On Coming Out and Representation in an Indian Landscape

Naimish Keswani
4 min readSep 8, 2017


A question that I’m forever curious about, and always ask people I meet from the LGBTQ+ community is how they’ve come out to their parents. As a gay man(child) living in India, it’s a bridge that I’ll have to cross one day, and I’ve been seeking out as much gyaan as possible.

While most people I know are still in the closet when it comes to their parents, I know a few brave ones who actually had the courage to tell their families and come out alive on the other side of it. My favourite one comes from a 30-something friend from Mumbai, whose parents stealthily set him up on a date with a family-friend’s daughter. He ended up developing a great rapport with her, as the gays do, and both the families daydreamed about their kids getting married. When he found out about their khayali pulao, he ended up coming out to the girl, and she, being super understating about it, helped him tell his parents. (God bless women!) After some Punjabi-style melodrama, filmy dialogues and plenty of crying later, everyone eventually came to terms with it. Although he hasn’t found the right guy yet, he’s still pretty happy because he gets to live his truth without hiding anything from his family. And of course, no more rishtaas.

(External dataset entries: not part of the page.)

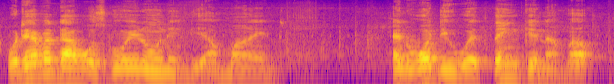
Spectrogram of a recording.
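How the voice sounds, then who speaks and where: A man's voice: medium pitch, big pitch swings, normal speed, rough recording. A man preaching a teaching sermon, speaking emphatically and repeating phrases for effect.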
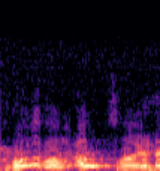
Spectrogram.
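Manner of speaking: sending the boy out, mock stern; stern teacher. Teacher ordering Oliver outside, high and mock stern.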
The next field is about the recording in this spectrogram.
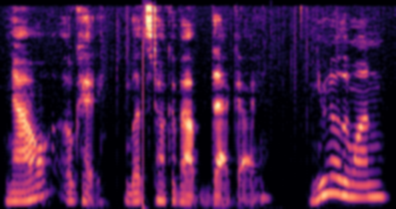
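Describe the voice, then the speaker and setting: A sarcastic little demon twink, played by a man, bosses the listener around with affection in an ASMR roleplay. His mid-pitched young voice swings up and down with sassy emphasis and blunt swearing. The sound is a little dull. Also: huge pitch swings, unhurried, heavily acted. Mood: scornful, protective. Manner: sassy, emphatic, profane tough-love delivery.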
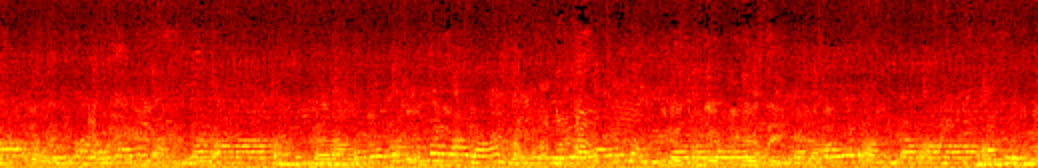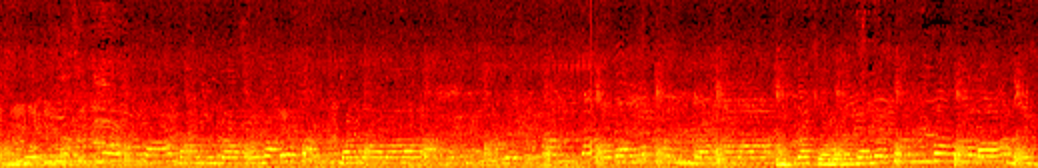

While stories like these give me a lot of hope, there’s still a huge difference between listening to them and actually living them. Changing mindsets takes a lot of time and can be very difficult to cope with. While people in countries like the USA and Canada are miles ahead of us in accepting and embracing homosexuality, even they aren’t quite fully there yet. India is another story entirely. Here, parents don’t even talk about sex with their kids, let alone sexuality.

But I feel representation and leading by example can help a lot.

People in the West have seen plenty of gay characters being represented in mainstream popular culture. Who can forget Ross’ ex-wife Carol and her “lesbian lover” Susan from the hit TV show Friends? Plus, Will and Grace will always be a classic. More recently, my personal favourites have been Kenny O’Neal from The Real O’Neals, Josh from Please like me, and the ever entertaining Cam and Mitchell from Modern Family. My queen, though, will always be Ellen DeGeneres, who has had fourteen successful seasons of The Ellen DeGeneres Show since she came out on Oprah in 1997.

Please like me, an Australian production, is one of my absolute favourites. The writing is honest and veryraw. Apart from relationships and sexuality, it also tackles mental illness, depression and suicide head on.

It is only because of these shows, and due to internet influencers like Tyler Oakley and Connor Franta, I knew that my sexuality was nothing to be ashamed of. I got more comfortable with myself because I saw them being okay with who they were. Representation was what gave me hope, and I actively started seeking more of it.

Fortunately, for India, we’ve seen a new wave of web series and cinema that revolve around the lives of actual, normal, LGBTQ+ characters, which is a stray from the norm. We’ve seen them as side characters, often ridiculed or only used to provide comic relief. Movies like Kapoor and Sons, Loev, and Margarita with a Straw, take a step in the right direction; each showing a different, unique, facet of queer life. Something that really surprised me though, is Ekta Kapoor’s web series Romil and Jugal. Available on her Alt Balaji platform, the show is based on Shakespeare’s Romeo and Juliet, except with gay protagonists. While yes, it is filled with extra masala and cheesy dialogues à la Balaji, it does address important issues such as the fear of coming out, not being accepted by the society, as well as being rejected by your own family. It portrays LGBTQ+ characters as real people with real problems, which is refreshing to watch in an Indian production.

Alt Balaji’s Romil and Jugal has all the makings of an Indian masala entertainer with their “love at first sight” story-line and even a couple of choreographed dance numbers. But of course, it comes with a twist.

Seeing more of these characters in the mainstream media will really help the masses understand that being of a different sexual orientation doesn’t mean that a person is defected or broken in any way. They’re not mentally ill or sick. They just love differently, and that’s okay.

With the Supreme Court’s Right to Privacy ruling in our favour, and the positive direction that LGBTQ+ representation seems to be taking, I honestly hope that by the time I’m ready to have the whole “Coming out” conversation with my parents, it won’t be that big a deal.



Naimish Keswani

Freelance Data Journalist.